Researchers say creativity should be taken out of the art room and put into homeroom. The argument that we can’t teach creativity because kids already have too much to learn is a false trade-off. Creativity isn’t about freedom from concrete facts. Rather, fact-finding and deep research are vital stages in the creative process. Scholars argue that current curriculum standards can still be met, if taught in a different way.

Earlier this year, Rupert Murdoch spoke at the G8 Forum about how there has been innovation and progress in all areas of life except education. He calls this a colossal failure of imagination.  Murdoch provides a sobering example of how in every part of life, someone who woke up after a fifty-year nap would not recognise the world around him – except in education. Today’s classroom looks almost exactly the same as it did in the Victorian age: a teacher standing in front with a textbook, a blackboard and a piece of chalk.
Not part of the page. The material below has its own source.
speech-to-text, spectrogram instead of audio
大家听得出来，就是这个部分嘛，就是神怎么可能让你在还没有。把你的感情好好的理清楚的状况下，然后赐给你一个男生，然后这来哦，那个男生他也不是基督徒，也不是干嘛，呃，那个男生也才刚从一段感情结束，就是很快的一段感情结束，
Rupert suggests that in order to excite the imagination of our students we need to use technology as the vehicle to personalise the learning experience.  He makes the point that technology will never replace the teacher, but it can relieve the drudgery of teaching by taking advantage of the increasingly sophisticated analytics that will help teachers spend more time on things that make us all more human and more creative.
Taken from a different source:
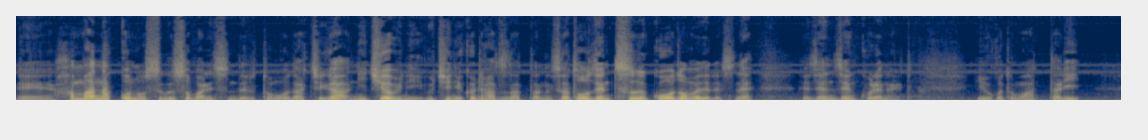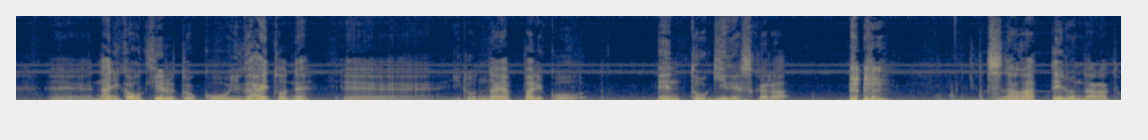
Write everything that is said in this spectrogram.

Ken Robinson’s argues in Out of Our Minds: Learning to be Creative  that contrary to popular belief, being creative is something that can be learnt, and not just for a select few. Creativity, according to Robinson is a step further on from imagination.  Being creative is doing something – it’s a process of putting your imagination to work.  It is applied imagination.

The question is how can educators and students develop creative potential in schools?

Teacher shortage

Interesting study reported in the Daily Telegraph from  the University of Western Sydney and University of Technology, Sydney on a looming shortage of teachers.

We’ve known for a long time that our baby boomer teachers will retire in the next decade and this is one of the big challenge for all education systems.

The report warns that Australia will need migrant teachers to fill vacancies in specialist areas like maths, science and technology as young teachers head overseas to the UK and Asia because of higher pay and lower tax rates.

The solution should not hinge on teacher salary.  Teaching has its own intrinsic rewards and our brightest young teachers and those considering a career change will be attracted to a profession that is well paid but more importantly, one that is esteemed.

Teachers want to be acknowledged for their work – recognised as  professionals.  This is strengthened when they are challenged, when distractions are minimised and there are ongoing opportunities to collaborate and learn.

Short term fixes won’t work even if we attract more skilled migrants to our schools.  The pressing reality is around how we reconceptualise the work of teachers in today’s world.

It is all about building teache rcapacity – we will still have to do this no matter where we get the warm bodies from! Let’s hope we don’t miss the boat on this one.